Components of Informed Consent:

  • Disclosure: Healthcare providers must disclose all relevant information to the patient, including diagnosis, proposed treatments, potential risks and benefits, and alternatives.
  • Comprehension: The patient must understand the information provided, necessitating that explanations are given in layman's terms.
  • Voluntariness: The patient's decision to consent must be made freely and without coercion.
  • Competence: The patient must be mentally capable of making the decision.

The Legal Implications of Informed Consent

The failure to obtain proper informed consent can lead to legal consequences for healthcare providers, often forming the basis of medical malpractice claims.

Potential Legal Consequences:

  • Negligence Claims: If a patient suffers harm from a procedure for which they were not adequately informed of the risks, the provider may be liable for negligence.
  • Battery Claims: Performing a procedure without consent or beyond the scope of the consent given can be considered battery, a serious legal offense.
  • Breach of Autonomy: Failing to respect a patient's right to make informed decisions about their own body can lead to claims of violating patient autonomy.

The Role of Consent in Medical Malpractice Cases

In medical malpractice litigation, the adequacy and appropriateness of the informed consent process are often scrutinized.

Proving a Consent-Related Malpractice Claim Involves:

  • Establishing the Standard of Disclosure: Demonstrating what a prudent healthcare provider would have disclosed under similar circumstances.
  • Evidence of Non-Disclosure: Showing that the provider failed to disclose critical information that would have influenced the patient's decision.
  • Causation: Linking the lack of informed consent to the harm suffered by the patient.

Challenges in Consent-Related Malpractice Claims

These cases often involve complex considerations and challenges, including:

  • Determining What Constitutes Adequate Disclosure: The standard can vary significantly, making it difficult to establish a clear benchmark.
  • Patient Understanding: Proving that a patient genuinely understood or did not understand the information provided.
  • Documentation: The existence and quality of consent forms and medical records documenting the consent process.

Preventive Measures for Healthcare Providers

To minimize the risk of malpractice claims related to consent, healthcare providers can adopt several strategies:

  • Thorough Documentation: Meticulously document the consent process, including the information provided and the patient's questions and responses.
  • Enhanced Communication Skills: Employ strategies to ensure that the patient fully understands the information, such as using layman's terms and visual aids.
  • Continuous Education: Regularly update consent forms and procedures to reflect current legal and ethical standards.
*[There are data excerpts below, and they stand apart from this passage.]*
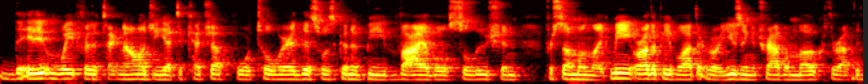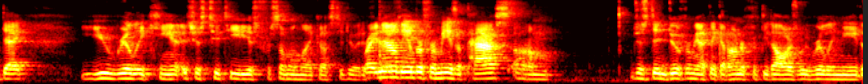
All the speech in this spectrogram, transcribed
they didn't wait for the technology yet to catch up to where this was going to be viable solution for someone like me or other people out there who are using a travel mug throughout the day you really can't. It's just too tedious for someone like us to do it. Right now, the Ember for me is a pass. Um, just didn't do it for me. I think at $150, we really need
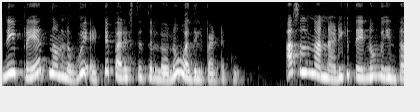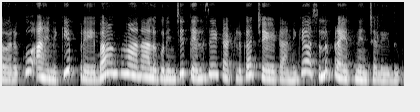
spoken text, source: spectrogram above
నీ ప్రయత్నం నువ్వు ఎట్టి పరిస్థితుల్లోనూ వదిలిపెట్టకు. అసలు నన్ను అడిగితే నువ్వు ఇంతవరకు ఆయనకి ప్రేమాభిమానాల గురించి తెలిసేటట్లుగా చేయటానికి అసలు ప్రయత్నించలేదు.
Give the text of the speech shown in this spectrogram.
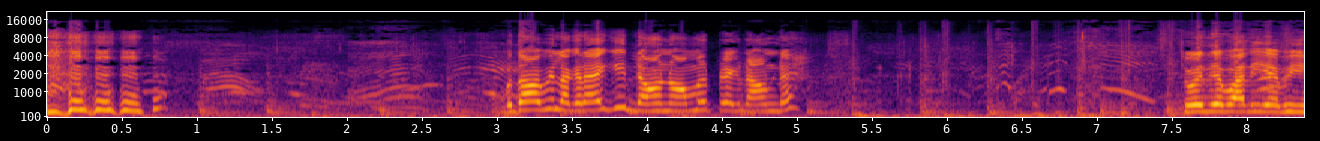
बताओ अभी लग रहा है कि डाउन नॉर्मल प्ले ग्राउंड है थोड़ी देर बाद ये अभी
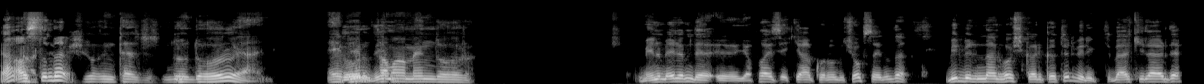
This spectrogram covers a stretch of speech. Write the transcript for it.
Ya aslında artificial intelligence. Do- doğru yani. Doğru Evrim mi? tamamen doğru. Benim elimde e, yapay zeka konulu çok sayıda da birbirinden hoş karikatür birikti. Belki ileride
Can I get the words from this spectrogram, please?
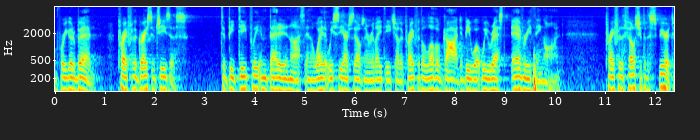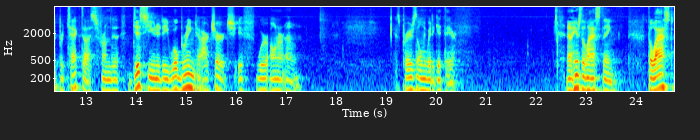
before you go to bed, pray for the grace of Jesus to be deeply embedded in us in the way that we see ourselves and relate to each other. Pray for the love of God to be what we rest everything on. Pray for the fellowship of the Spirit to protect us from the disunity we'll bring to our church if we're on our own. Because prayer is the only way to get there. Now, here's the last thing the last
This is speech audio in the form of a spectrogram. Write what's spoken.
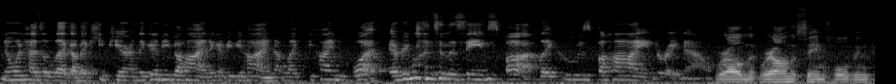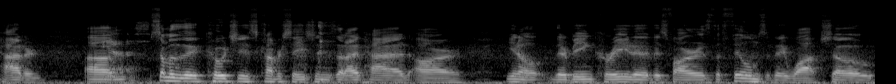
no one has a leg up. I keep hearing they're going to be behind. They're going to be behind. I'm like, behind what? Everyone's in the same spot. Like, who's behind right now? We're all in the, we're all in the same holding pattern. Um, Yes. Some of the coaches' conversations that I've had are, you know, they're being creative as far as the films that they watch. So,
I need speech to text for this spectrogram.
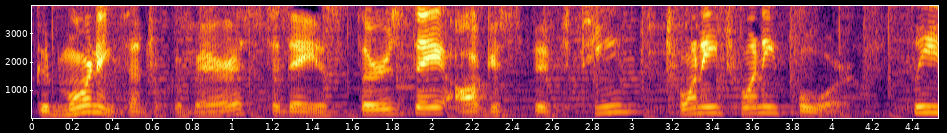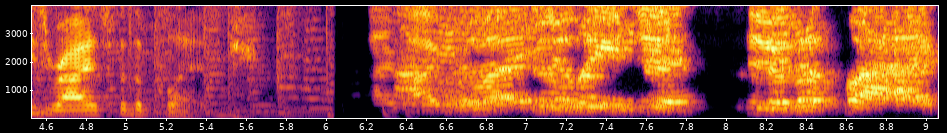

The role of informed consent in medical malpractice cases underscores the critical importance of clear, comprehensive communication between healthcare providers and patients. By ensuring that patients are fully informed about the risks, benefits, and alternatives of medical treatments, healthcare providers not only adhere to ethical and legal standards but also foster trust and transparency in the patient-provider relationship. As the legal landscape continues to evolve, the principles of informed consent remain a fundamental aspect of patient care, pivotal in protecting both patient rights and the integrity of medical practice.